To err is human. Mistakes are as inevitable as death and taxes, so why do many people find it so hard to admit them? Why will they go to great lengths to avoid doing so? What predisposes them to what I’ll call “mistake denial”?
An obvious first guess is that it relates to social status. We humans are a social species, and our standing in the eyes of others depends largely on our perceived competence. Mistakes whittle away at that perceived competence, and so a person who successfully avoids admitting a mistake has avoided a real social cost. There is a flip side, however. While successful mistake denial benefits the denier, unsuccessful denial exacts an even heavier social cost than admitting the mistake in the first place. The denier is seen not only as having made the mistake, but also of dishonestly and childishly trying to cover it up. Under this social cost model, then, we would expect people to deny their mistakes only when there was a reasonable likelihood of “getting away with it” — of successfully deceiving the audience.
While many instances of mistake denial fit with this social cost model, there are glaring exceptions. We’ve all seen people deny mistakes that are completely obvious to their audiences. What are they getting out of this apparently self-defeating behavior? What is the point of the charade if no one is being fooled?
And what about people who are widely perceived as competent and have little to lose from admitting an occasional mistake? Why will they risk being seen as childish and dishonest when the cost of simply acknowledging their error is comparatively small, and no one is being fooled by the denial anyway?
The answer, I think, is that someone is being fooled — the denier him or herself.

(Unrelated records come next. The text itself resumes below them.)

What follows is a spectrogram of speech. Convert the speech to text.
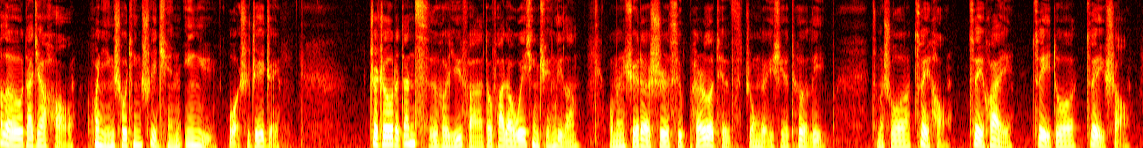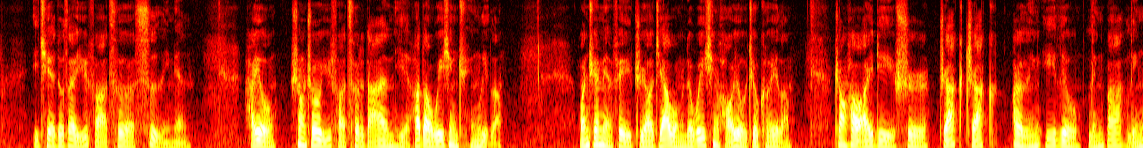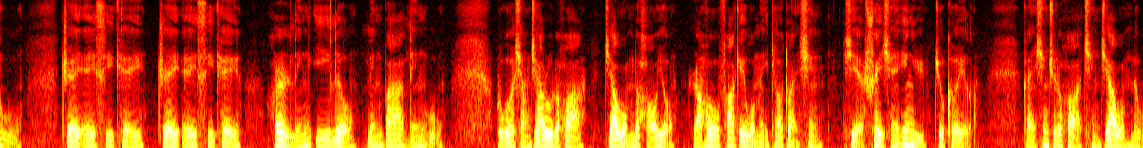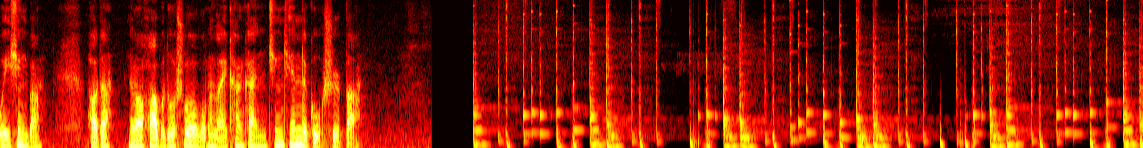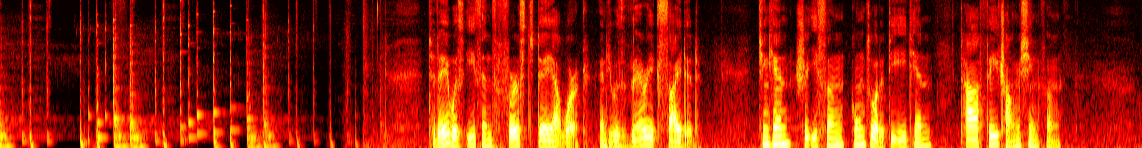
Hello，大家好，欢迎收听睡前英语，我是 JJ。这周的单词和语法都发到微信群里了。我们学的是 superlatives 中的一些特例，怎么说最好、最坏、最多、最少，一切都在语法册四里面。还有上周语法册的答案也发到微信群里了，完全免费，只要加我们的微信好友就可以了。账号 ID 是 Jack Jack 二零一六零八零五，J A C K J A C K 二零一六零八零五。如果想加入的话，加我们的好友，然后发给我们一条短信，写睡前英语就可以了。感兴趣的话，请加我们的微信吧。好的，那么话不多说，我们来看看今天的故事吧。Today was Ethan's first day at work, and he was very excited. 今天是伊森工作的第一天，他非常兴奋。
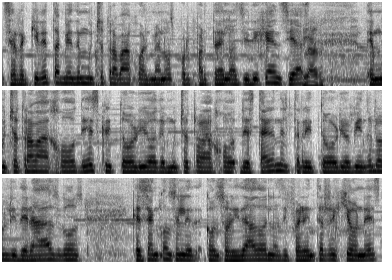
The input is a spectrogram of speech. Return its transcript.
se requiere también de mucho trabajo, al menos por parte de las dirigencias, de mucho trabajo de escritorio, de mucho trabajo de estar en el territorio, viendo los liderazgos que se han consolidado en las diferentes regiones,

The denier is fighting to preserve a self-image which would be threatened by admitting the mistake. Even if no one else buys it, the denier — if they’re able to pull off the self-deception — has avoided facing an uncomfortable truth: they aren’t as competent as they’d like to believe.
Mistake denial, then, is not just about social standing. It’s also about defending one’s self-image against an uncomfortable reality. When you see someone denying an obvious mistake, look for a disparity between their self-image and their actual level of competence, seen objectively. If you keep this in mind, you can often make sense of cases of mistake denial that are otherwise baffling.
In searching for relevant research on this topic, I came across this book by Carol Tavris and Elliot Aronson:
I haven’t read it yet, but the dust jacket copy sounds promising:
In this terrifically insightful and engaging book, renowned social psychologists Carol Tavris and Elliot Aronson take a compelling look at how the brain is wired for self-justification. When we make mistakes, we must calm the cognitive dissonance that jars our feelings of self-worth. And so we create fictions that absolve us of responsibility, restoring our belief that we are smart, moral, and right — a belief that often keeps us on a course that is dumb, immoral, and wrong.
I’ll post updates to this thread as I read the book.